Write out nothing but the lines from the one containing "Voice recording transcript" through the last line below, both included, and without the pictures.

*** Opening Records for this task ***

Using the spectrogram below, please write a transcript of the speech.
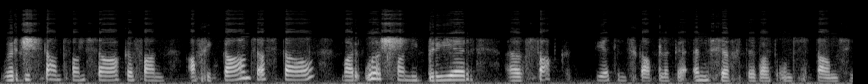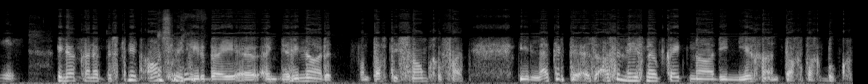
oor die stand van sake van Afrikaans as taal, maar ook van die breër uh, vak wetenskaplike insigte wat ons tans het. En dan kan ek miskien net aansluit hier by uh, Irina dit fantasties saamgevat. Die lekkerte is as 'n mens nou kyk na die 89 boek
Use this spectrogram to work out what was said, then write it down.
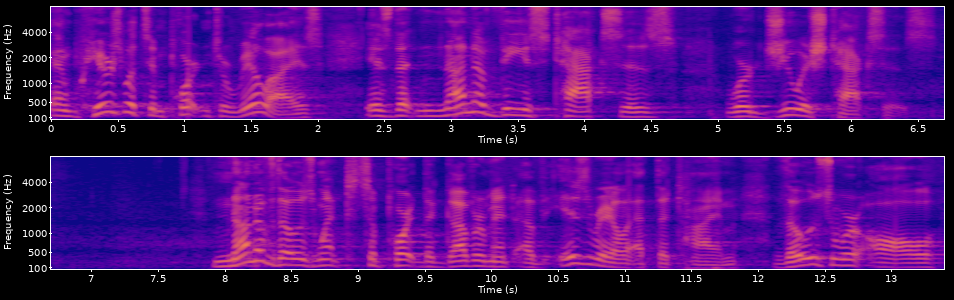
And here's what's important to realize is that none of these taxes were Jewish taxes. None of those went to support the government of Israel at the time. Those were all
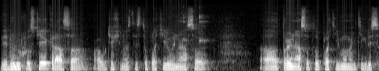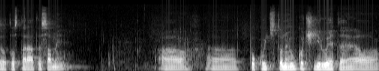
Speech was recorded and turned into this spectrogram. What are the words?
V jednoduchosti je krása a u těch investic to platí dvojnásob. A trojnásob to platí v momentě, kdy se o to staráte sami. A pokud to neukočírujete a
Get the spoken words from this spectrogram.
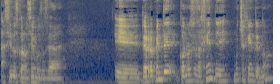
así nos conocimos, o sea, eh, de repente conoces a gente, mucha gente, ¿no?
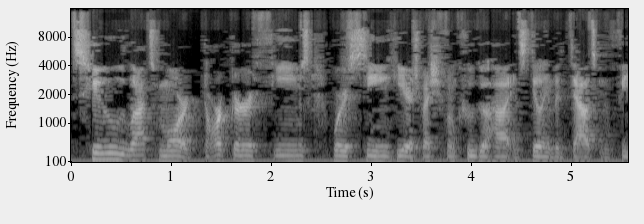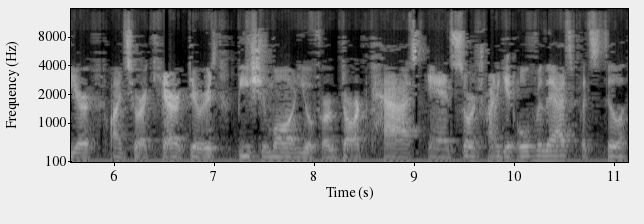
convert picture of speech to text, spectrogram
two, lots more darker themes we're seeing here, especially from Kugaha, instilling the doubts and fear onto our characters, Bishamon, you know, for a dark past, and sort of trying to get over that, but still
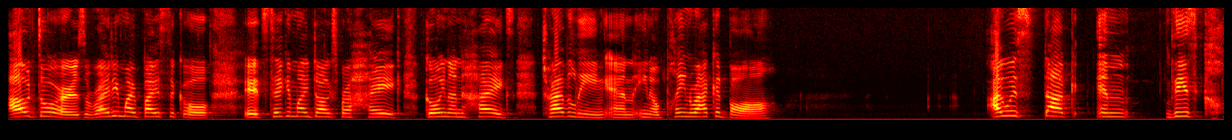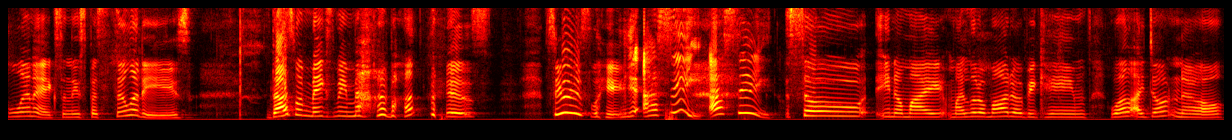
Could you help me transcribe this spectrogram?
outdoors, riding my bicycle. It's taking my dogs for a hike, going on hikes, traveling and you know, playing racquetball. I was stuck in these clinics and these facilities. That's what makes me mad about this. Seriously. Yeah, I see. I see. So, you know, my, my little motto became, well, I don't know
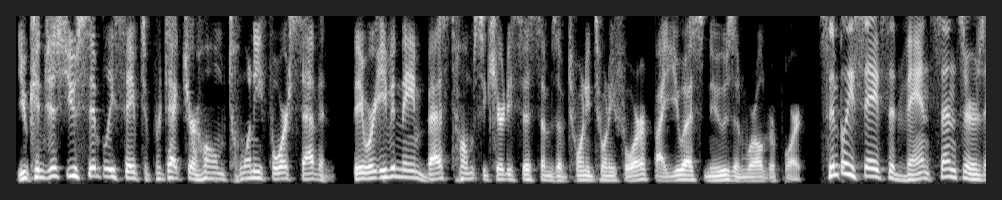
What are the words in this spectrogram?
you can just use SimpliSafe to protect your home 24 7. They were even named Best Home Security Systems of 2024 by US News and World Report. SimpliSafe's advanced sensors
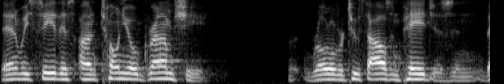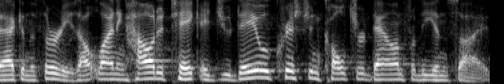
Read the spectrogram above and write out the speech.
then we see this Antonio Gramsci, wrote over 2,000 pages in, back in the 30s, outlining how to take a Judeo Christian culture down from the inside.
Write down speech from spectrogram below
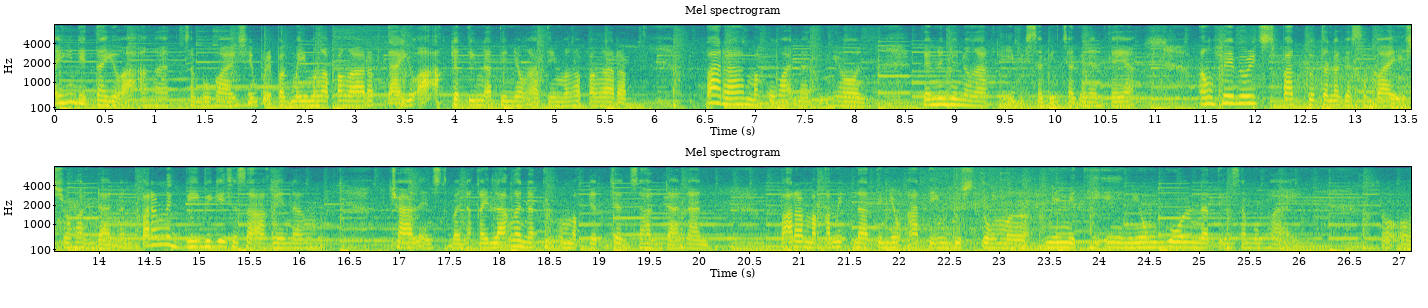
ay hindi tayo aangat sa buhay. Siyempre, pag may mga pangarap tayo, aakyatin natin yung ating mga pangarap para makuha natin yon. Ganun yun ang aking ibig sabihin sa ganun. Kaya, ang favorite spot ko talaga sa bahay is yung hagdanan. Parang nagbibigay siya sa akin ng challenge ba na kailangan nating umakyat dyan sa hagdanan para makamit natin yung ating gustong mga mimithiin, yung goal natin sa buhay. Oo.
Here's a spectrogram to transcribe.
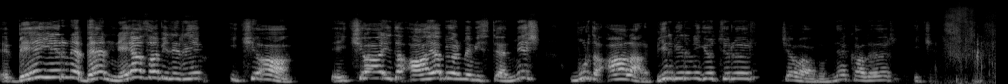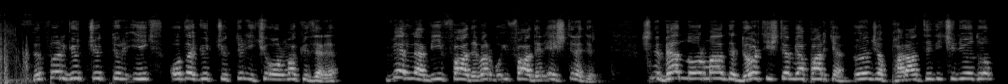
E, b yerine ben ne yazabilirim? 2a. E, 2a'yı da a'ya bölmem istenmiş. Burada a'lar birbirini götürür. Cevabım ne kalır? 2. 0 küçüktür x. O da küçüktür 2 olmak üzere. Verilen bir ifade var. Bu ifadenin eşiti nedir? Şimdi ben normalde 4 işlem yaparken önce parantez içiliyordum.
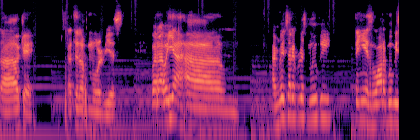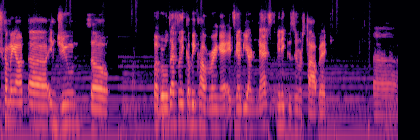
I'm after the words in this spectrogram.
uh, okay, that's enough Morbius. But uh, but yeah, um, I'm really excited for this movie. Thing is, a lot of movies coming out uh, in June, so but we'll definitely be covering it. It's gonna be our next mini consumers topic. Uh,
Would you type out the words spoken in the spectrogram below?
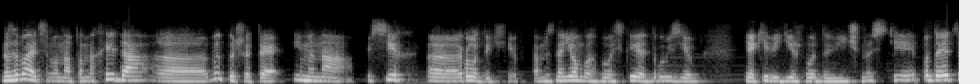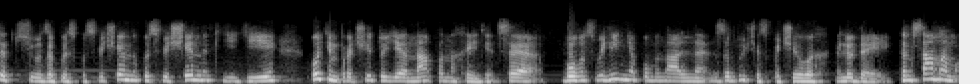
Називається вона панахида. Ви пишете імена усіх е, родичів, там знайомих, близьких, друзів, які відійшли до вічності. Подаєте цю записку священнику, священник її потім прочитує на панахиді. Це богослужіння поминальне за душі спочилих людей. Тим самим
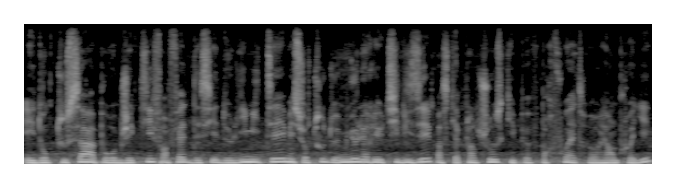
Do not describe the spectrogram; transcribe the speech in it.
Et donc tout ça a pour objectif en fait d'essayer de limiter, mais surtout de mieux les réutiliser parce qu'il y a plein de choses qui peuvent parfois être réemployées.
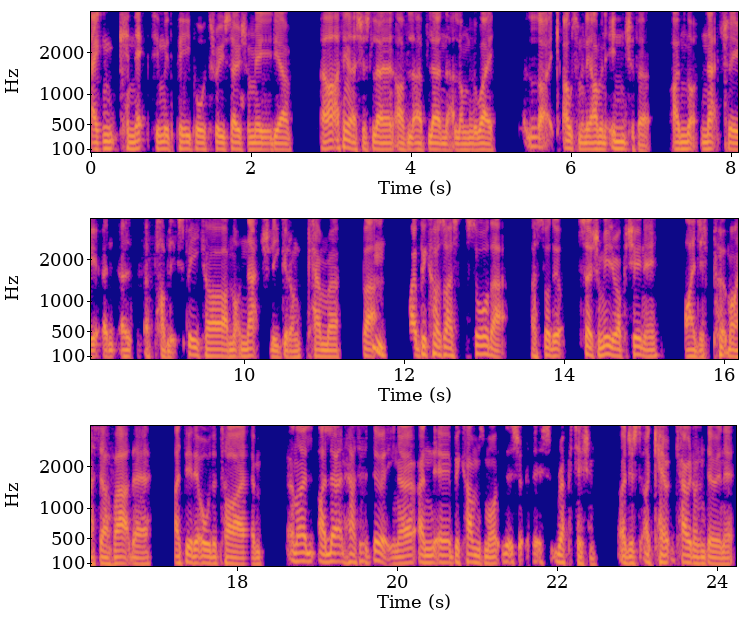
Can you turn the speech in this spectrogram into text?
and connecting with people through social media. I think that's just learned. I've I've learned that along the way. Like ultimately, I'm an introvert. I'm not naturally a, a public speaker. I'm not naturally good on camera, but hmm. because I saw that, I saw the social media opportunity. I just put myself out there. I did it all the time, and I I learned how to do it. You know, and it becomes more. It's, it's repetition. I just I carried on doing it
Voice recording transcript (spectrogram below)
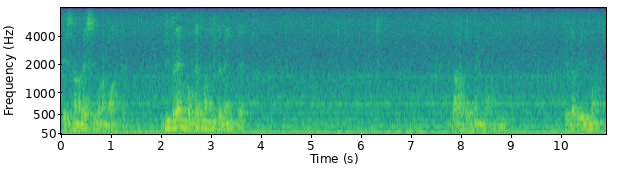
e se non avessimo la morte, vivremmo permanentemente da addormentati e da veri morti,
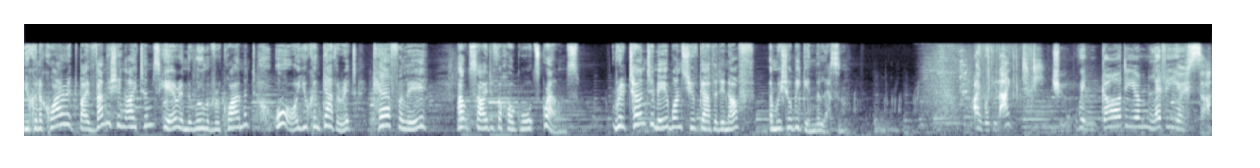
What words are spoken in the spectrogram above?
You can acquire it by vanishing items here in the Room of Requirement, or you can gather it carefully outside of the Hogwarts grounds. Return to me once you've gathered enough, and we shall begin the lesson. I would like to teach you Wingardium Leviosa.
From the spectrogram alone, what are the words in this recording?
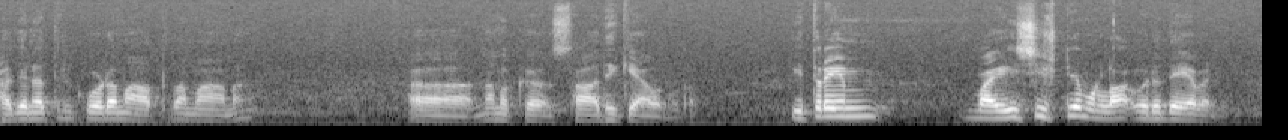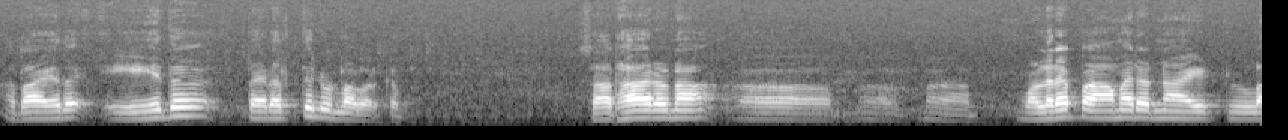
ഭജനത്തിൽ കൂടെ മാത്രമാണ് നമുക്ക് സാധിക്കാവുന്നത്. ഇത്രയും വൈശിഷ്ട്യമുള്ള ഒരു ദേവൻ അതായത് ഏത് തരത്തിലുള്ളവർക്കും സാധാരണ വളരെ പാമരനായിട്ടുള്ള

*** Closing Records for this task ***

* Task output
Voice recording transcript (spectrogram below)
e se non avessimo la morte, vivremmo permanentemente da addormentati e da veri morti,
What words are spoken in the spectrogram above?
You can acquire it by vanishing items here in the Room of Requirement, or you can gather it carefully outside of the Hogwarts grounds. Return to me once you've gathered enough, and we shall begin the lesson. I would like to teach you Wingardium Leviosa.
From the spectrogram alone, what are the words in this recording?
ഭജനത്തിൽ കൂടെ മാത്രമാണ് നമുക്ക് സാധിക്കാവുന്നത്. ഇത്രയും വൈശിഷ്ട്യമുള്ള ഒരു ദേവൻ അതായത് ഏത് തരത്തിലുള്ളവർക്കും സാധാരണ വളരെ പാമരനായിട്ടുള്ള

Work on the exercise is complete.